> Work instruction
Lines outside the range are not wanted. Give again exactly the lines between the line holding "spectrogram input, transcript output" and the line holding "Return the transcript", inclusive, from the listing below.

::: Data supplied :::

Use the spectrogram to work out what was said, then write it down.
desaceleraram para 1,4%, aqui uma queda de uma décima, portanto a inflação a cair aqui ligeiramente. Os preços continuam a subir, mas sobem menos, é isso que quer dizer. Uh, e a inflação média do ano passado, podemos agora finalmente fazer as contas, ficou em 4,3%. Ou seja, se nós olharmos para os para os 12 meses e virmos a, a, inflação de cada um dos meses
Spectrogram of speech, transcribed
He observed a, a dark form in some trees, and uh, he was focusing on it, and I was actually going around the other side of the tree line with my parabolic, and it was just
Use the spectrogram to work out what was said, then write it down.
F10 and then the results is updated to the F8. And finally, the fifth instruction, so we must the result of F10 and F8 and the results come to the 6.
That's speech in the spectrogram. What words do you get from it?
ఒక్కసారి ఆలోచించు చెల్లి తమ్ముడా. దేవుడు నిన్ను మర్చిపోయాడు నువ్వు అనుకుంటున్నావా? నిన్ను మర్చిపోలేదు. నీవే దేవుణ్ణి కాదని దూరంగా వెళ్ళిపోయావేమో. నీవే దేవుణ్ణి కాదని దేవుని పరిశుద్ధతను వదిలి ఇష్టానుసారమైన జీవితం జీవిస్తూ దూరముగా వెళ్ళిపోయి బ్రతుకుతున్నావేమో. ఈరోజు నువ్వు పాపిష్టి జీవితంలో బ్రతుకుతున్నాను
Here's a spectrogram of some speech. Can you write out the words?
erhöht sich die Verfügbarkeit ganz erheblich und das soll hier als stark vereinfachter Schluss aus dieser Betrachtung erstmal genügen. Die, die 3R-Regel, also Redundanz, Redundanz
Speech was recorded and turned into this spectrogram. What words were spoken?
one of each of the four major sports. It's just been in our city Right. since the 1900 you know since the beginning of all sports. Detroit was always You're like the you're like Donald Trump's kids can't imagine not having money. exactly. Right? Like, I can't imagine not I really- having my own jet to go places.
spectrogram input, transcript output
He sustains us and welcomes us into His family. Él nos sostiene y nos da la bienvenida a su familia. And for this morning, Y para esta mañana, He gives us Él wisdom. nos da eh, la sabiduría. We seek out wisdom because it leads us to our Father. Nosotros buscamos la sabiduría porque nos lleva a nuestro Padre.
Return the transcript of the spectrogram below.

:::
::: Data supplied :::

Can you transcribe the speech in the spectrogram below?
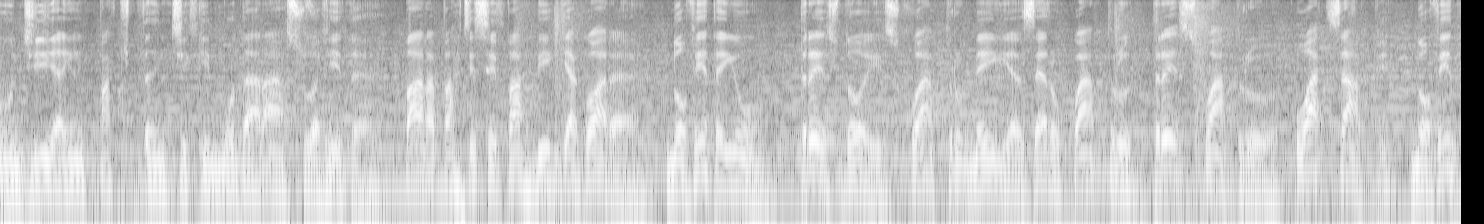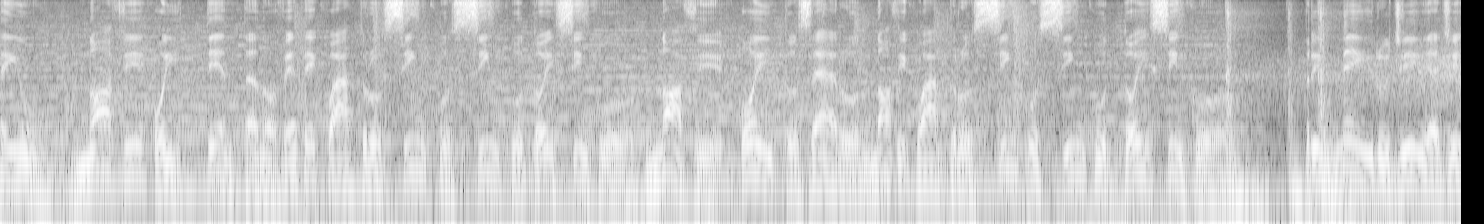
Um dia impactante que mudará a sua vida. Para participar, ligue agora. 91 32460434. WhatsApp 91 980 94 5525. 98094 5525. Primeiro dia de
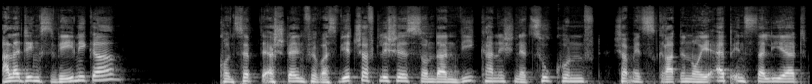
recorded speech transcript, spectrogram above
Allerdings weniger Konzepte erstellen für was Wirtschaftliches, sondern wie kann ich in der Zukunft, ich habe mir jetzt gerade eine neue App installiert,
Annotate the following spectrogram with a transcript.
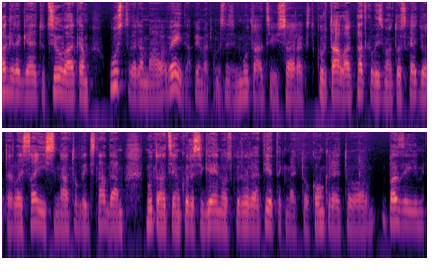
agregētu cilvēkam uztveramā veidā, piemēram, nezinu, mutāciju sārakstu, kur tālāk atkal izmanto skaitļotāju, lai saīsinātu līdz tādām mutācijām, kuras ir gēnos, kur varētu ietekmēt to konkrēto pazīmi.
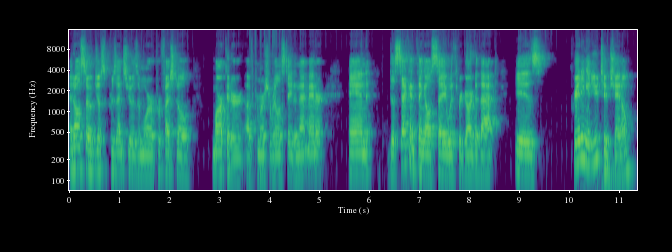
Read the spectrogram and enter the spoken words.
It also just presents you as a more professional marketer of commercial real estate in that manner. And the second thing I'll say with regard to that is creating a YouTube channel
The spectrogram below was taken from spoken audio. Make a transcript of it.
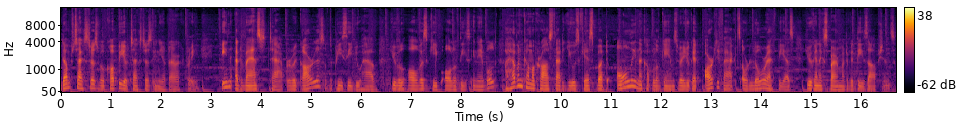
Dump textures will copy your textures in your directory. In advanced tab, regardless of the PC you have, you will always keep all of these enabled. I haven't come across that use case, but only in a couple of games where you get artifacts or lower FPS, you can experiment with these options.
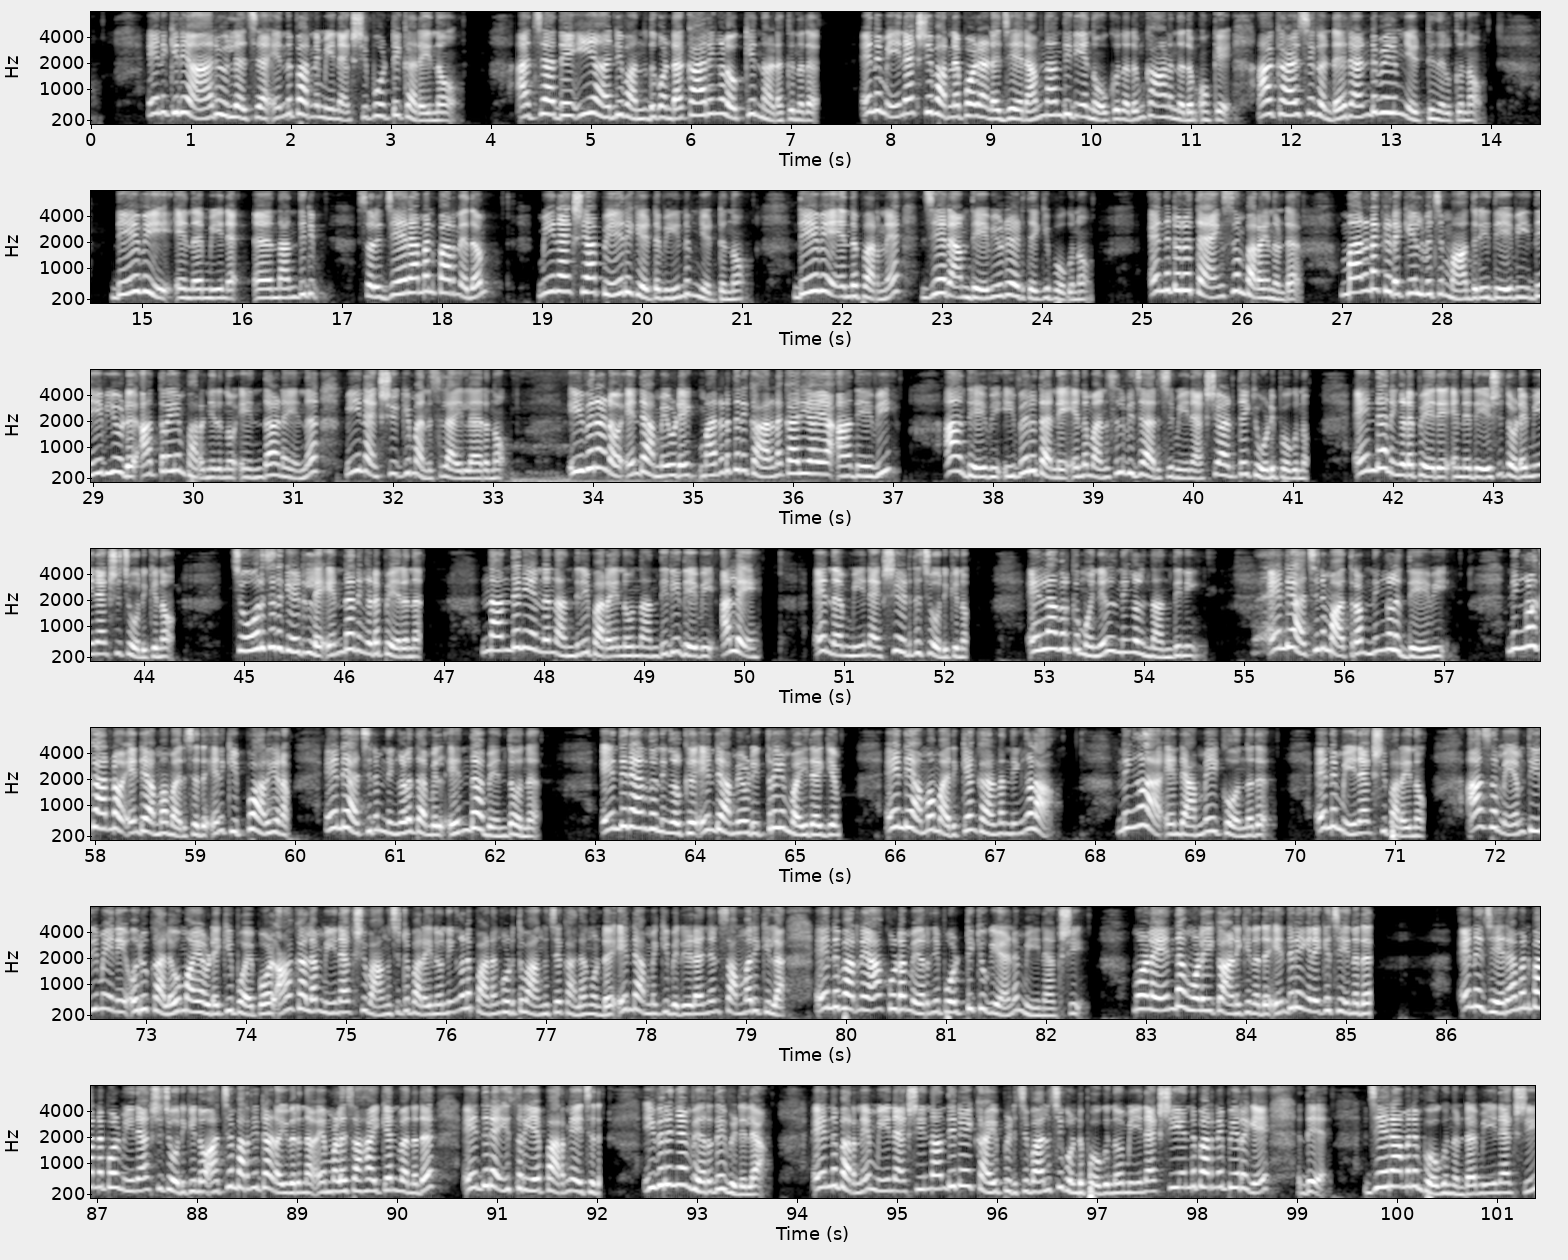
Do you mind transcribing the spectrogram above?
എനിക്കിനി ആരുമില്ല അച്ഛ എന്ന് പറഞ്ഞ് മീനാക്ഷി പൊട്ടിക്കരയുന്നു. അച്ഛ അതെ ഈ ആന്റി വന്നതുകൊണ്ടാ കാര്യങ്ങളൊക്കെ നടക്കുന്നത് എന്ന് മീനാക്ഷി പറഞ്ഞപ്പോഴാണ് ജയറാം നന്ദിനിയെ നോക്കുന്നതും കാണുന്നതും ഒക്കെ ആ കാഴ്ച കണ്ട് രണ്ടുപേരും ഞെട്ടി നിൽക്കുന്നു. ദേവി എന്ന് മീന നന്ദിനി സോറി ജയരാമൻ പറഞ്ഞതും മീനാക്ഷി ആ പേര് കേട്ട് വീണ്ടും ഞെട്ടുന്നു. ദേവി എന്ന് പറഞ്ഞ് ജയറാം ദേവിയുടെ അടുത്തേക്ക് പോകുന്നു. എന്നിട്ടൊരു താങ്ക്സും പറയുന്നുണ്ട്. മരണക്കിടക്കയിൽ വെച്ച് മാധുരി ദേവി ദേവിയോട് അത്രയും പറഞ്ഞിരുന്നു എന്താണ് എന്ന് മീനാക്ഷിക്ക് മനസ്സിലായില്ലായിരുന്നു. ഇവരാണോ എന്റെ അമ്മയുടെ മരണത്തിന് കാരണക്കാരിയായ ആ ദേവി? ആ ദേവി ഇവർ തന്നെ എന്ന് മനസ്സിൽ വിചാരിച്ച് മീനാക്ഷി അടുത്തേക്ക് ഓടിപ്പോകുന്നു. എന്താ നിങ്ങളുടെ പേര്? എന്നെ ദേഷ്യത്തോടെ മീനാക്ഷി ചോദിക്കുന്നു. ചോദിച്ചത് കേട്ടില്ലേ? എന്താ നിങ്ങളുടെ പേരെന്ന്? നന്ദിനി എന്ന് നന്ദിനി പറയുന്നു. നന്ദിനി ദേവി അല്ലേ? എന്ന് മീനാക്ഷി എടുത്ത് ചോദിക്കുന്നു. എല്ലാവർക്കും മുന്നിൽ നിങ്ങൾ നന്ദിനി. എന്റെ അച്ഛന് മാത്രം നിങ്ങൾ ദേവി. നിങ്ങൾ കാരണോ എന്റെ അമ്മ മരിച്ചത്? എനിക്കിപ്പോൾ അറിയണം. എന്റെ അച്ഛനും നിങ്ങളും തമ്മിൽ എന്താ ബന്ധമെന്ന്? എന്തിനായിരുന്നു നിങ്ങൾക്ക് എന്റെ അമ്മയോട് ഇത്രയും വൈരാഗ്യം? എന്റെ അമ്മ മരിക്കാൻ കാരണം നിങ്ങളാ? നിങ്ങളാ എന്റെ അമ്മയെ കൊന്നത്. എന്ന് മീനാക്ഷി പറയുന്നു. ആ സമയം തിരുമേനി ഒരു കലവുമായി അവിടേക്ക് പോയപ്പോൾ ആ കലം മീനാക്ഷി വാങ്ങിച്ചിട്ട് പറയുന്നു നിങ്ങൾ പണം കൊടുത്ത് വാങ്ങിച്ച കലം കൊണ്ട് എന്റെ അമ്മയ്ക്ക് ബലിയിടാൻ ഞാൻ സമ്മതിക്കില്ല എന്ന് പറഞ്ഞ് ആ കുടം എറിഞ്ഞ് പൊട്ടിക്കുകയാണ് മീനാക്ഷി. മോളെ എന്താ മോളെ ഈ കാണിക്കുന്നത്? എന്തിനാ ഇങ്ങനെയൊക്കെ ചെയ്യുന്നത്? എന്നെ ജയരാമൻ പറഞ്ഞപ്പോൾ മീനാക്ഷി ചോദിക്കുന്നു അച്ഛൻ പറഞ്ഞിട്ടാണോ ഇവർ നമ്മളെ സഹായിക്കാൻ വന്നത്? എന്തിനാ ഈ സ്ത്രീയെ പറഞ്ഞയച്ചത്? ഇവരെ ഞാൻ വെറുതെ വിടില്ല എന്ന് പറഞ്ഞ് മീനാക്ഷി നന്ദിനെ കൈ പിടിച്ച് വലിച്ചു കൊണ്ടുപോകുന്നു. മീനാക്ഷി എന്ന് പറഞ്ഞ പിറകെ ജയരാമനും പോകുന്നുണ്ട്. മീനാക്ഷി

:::

> Response for this exercise
spectrogram input, transcript output
He sustains us and welcomes us into His family. Él nos sostiene y nos da la bienvenida a su familia. And for this morning, Y para esta mañana, He gives us Él wisdom. nos da eh, la sabiduría. We seek out wisdom because it leads us to our Father. Nosotros buscamos la sabiduría porque nos lleva a nuestro Padre.
Return the transcript of the spectrogram below.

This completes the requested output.